Full name: Ikaika Michael Lardizabal Hussey
Name on ballot: Ikaika Lardizabal Hussey
Political party: Democrat
Running for: House
Email address: firstname.lastname@example.org
Current job: Publisher, investor
Place of birth: Honolulu
Campaign website: ikaikahussey.com
Job history past 10 years:
Archipelago Inc., chairman, 2008-present, content strategy and boutique publishing firm; publisher of Summit magazine. Clients include Reyn Spooner, Tori Richard, Whole Foods, Kahala Mall.
Hui for Hauoli Lofts, investor, capital investor in boutique loft-style development in Moiliili.
University of Hawaii at Manoa, lecturer, 2013-2014, media and communications faculty.
Kokua Kalihi Valley, community capital coordinator 2012-2013, charting the economic development strategies of Kokua Kalihi Valley, a federally qualified health center serving 30,000 people in Kalihi Uka.
Ka Welina Community-Based Host Visitor Program, business development adviser, 2009 to 2012, developed business plan for cooperative entity comprising native cultural groups engaged in small-scale, community-based tourism activities.
Hawaii Pacific University, adjunct professor, 2010 to present, media and communications faculty.
The Hawaii Radio Project, chairman, 2006 to 2009, a partnership of local educational institutions to develop a network of community-owned FM radio stations. Successfully raised $140,000 for the project, which will include four non-commercial full-power FM radio stations throughout the Hawaiian Islands. Responsible for overseeing project; fundraising; working closely with technical and legal consultants; communicating with Federal Communications Commission; and building community support.
Ever run for public office? If so, when? Outcome?
Yes. In 2000 I was a Democratic candidate for the state House in District 50, a Republican district encompassing portions of Kailua and Kaneohe. I was unsuccessful.
Other civic experience or community service?
Domestic Violence Action Center, board of directors, 2013-present
Hawaii Alliance for Progressive Action, board of directors, 2014-present

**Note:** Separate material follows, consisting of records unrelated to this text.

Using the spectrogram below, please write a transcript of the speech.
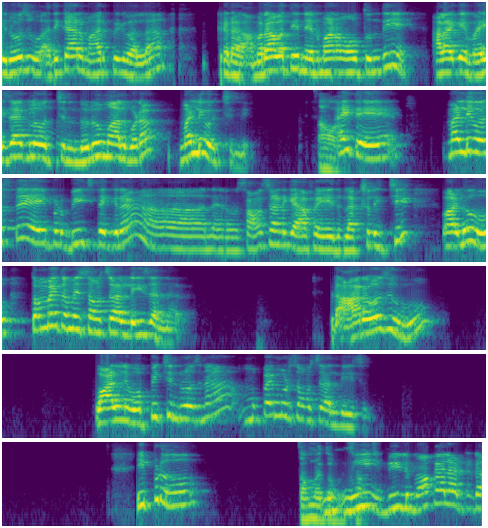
ఈరోజు అధికార మార్పిడి వల్ల ఇక్కడ అమరావతి నిర్మాణం అవుతుంది అలాగే వైజాగ్లో వచ్చిన లులుమాల్ కూడా మళ్ళీ వచ్చింది. అయితే మళ్ళీ వస్తే ఇప్పుడు బీచ్ దగ్గర సంవత్సరానికి యాభై ఐదు లక్షలు ఇచ్చి వాళ్ళు తొంభై తొమ్మిది సంవత్సరాలు లీజ్ అన్నారు. ఇప్పుడు ఆ రోజు వాళ్ళని ఒప్పించిన రోజున ముప్పై మూడు సంవత్సరాలు లీజు. ఇప్పుడు మీ. వీళ్ళు మోకాలు అడ్డు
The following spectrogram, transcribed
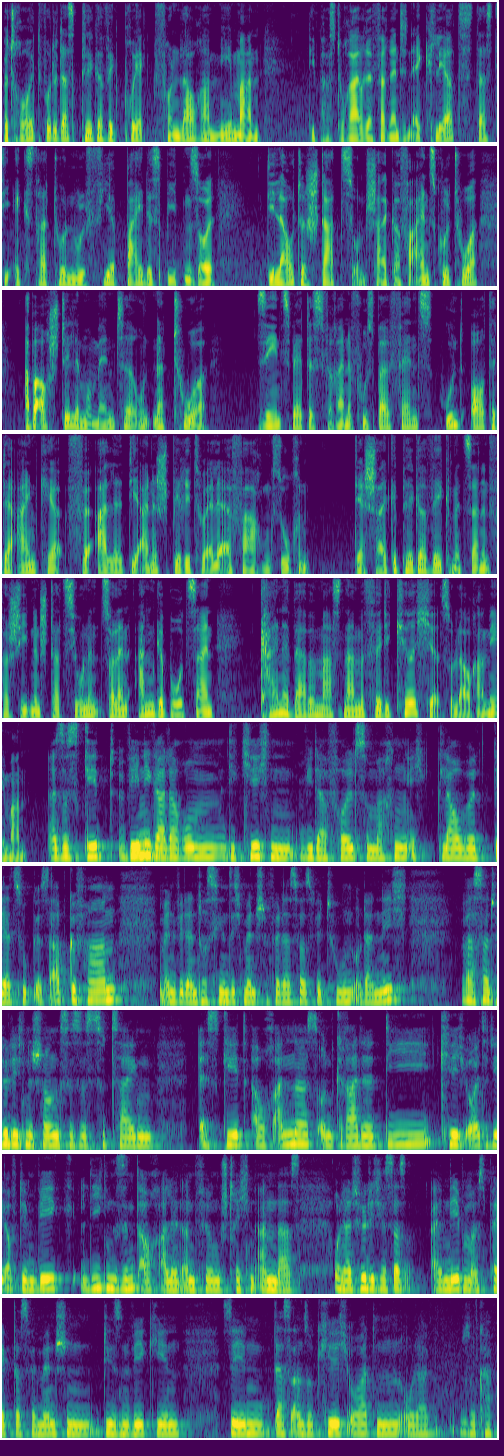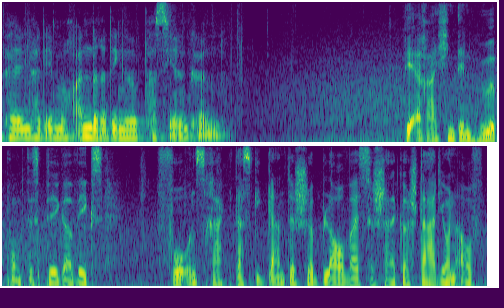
Betreut wurde das Pilgerweg-Projekt von Laura Mehmann. Die Pastoralreferentin erklärt, dass die Extratour 04 beides bieten soll – die laute Stadt- und Schalker Vereinskultur, aber auch stille Momente und Natur, Sehenswertes für reine Fußballfans und Orte der Einkehr für alle, die eine spirituelle Erfahrung suchen. Der Schalke-Pilgerweg mit seinen verschiedenen Stationen soll ein Angebot sein, keine Werbemaßnahme für die Kirche, so Laura Mehmann. Also es geht weniger darum, die Kirchen wieder voll zu machen. Ich glaube, der Zug ist abgefahren. Entweder interessieren sich Menschen für das, was wir tun oder nicht. Was natürlich eine Chance ist, ist zu zeigen, es geht auch anders und gerade die Kirchorte, die auf dem Weg liegen, sind auch alle in Anführungsstrichen anders. Und natürlich ist das ein Nebenaspekt, dass wenn Menschen diesen Weg gehen, sehen, dass an so Kirchorten oder so Kapellen halt eben auch andere Dinge passieren können. Wir erreichen den Höhepunkt des Pilgerwegs. Vor uns ragt das gigantische blau-weiße Schalker Stadion auf.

Hanahauoli School, board of trustees, 2001-present
Media Council Hawaii, board of directors, 2009-present
Local Independent Online Publishers, board member, 2013-2014
KAHEA: The Hawaiian–Environmental Alliance, board member, 2012-present
Friends of the Makiki Community Library, board member, 2012-2013
Hawaii Peace and Justice, board member, 2010-2015
MANA: Movement for Aloha No Ka Aina, founding member, 2010-present
Kalihi Business Association, member
Kaneohe Business Group, member
Hui Pu, member
DMZ Hawaii/Aloha Aina, member
Native Hawaiian Chamber of Commerce, member
American Friends Service Committee – Hawaii Area Program Committee, clerk, 2001-2009
Native Hawaiian Convention, delegate, 1999-2001
Hawaii Democratic Party – Native Hawaiian Caucus, chairman, 2000-2002
Waikalualoko Fishpond Preservation Society, board of directors, 2001-2002
Ha Hawaii, board of directors, 1997-1999
Anything else you’d like voters to know about you?
What makes you qualified to be a state representative?
For 20 years I’ve devoted my time and energy toward strengthening Hawaii and its people. My values are grounded in the progressive Catholicism of my Filipino and Hawaiian parents, and I’ve carried out those values within electoral and grassroots politics, as well as in business and nonprofits.
Gov. Ige says he will once again propose increases to the state gas tax, vehicle weight tax and state registration fees to help pay for state road projects. Do you support his proposal?
Yes. However, I’d work with the administration to reduce the regressivity of these taxes, and to ensure that our development is on a long-term path away from automobile dependency and toward mixed-mode transport.
If the Legislature is again asked to extend Oahu’s half-percent excise tax surcharge to finance construction or operation of the rail system, would you support such an extension?
The GET is highly regressive, so I would urge my colleagues to consider other revenue approaches (carbon tax in particular).
Should the state play a role in cracking down on illegal vacation rentals in Hawaii?
Should the Legislature require that police officers in Hawaii use “body cameras” and help to fund the use of those cameras?
Dozens of police officers in Hawaii are disciplined each year for committing crimes or violating departmental policies, but little information is released about the officers or their cases. Do you think there needs to be greater public disclosure?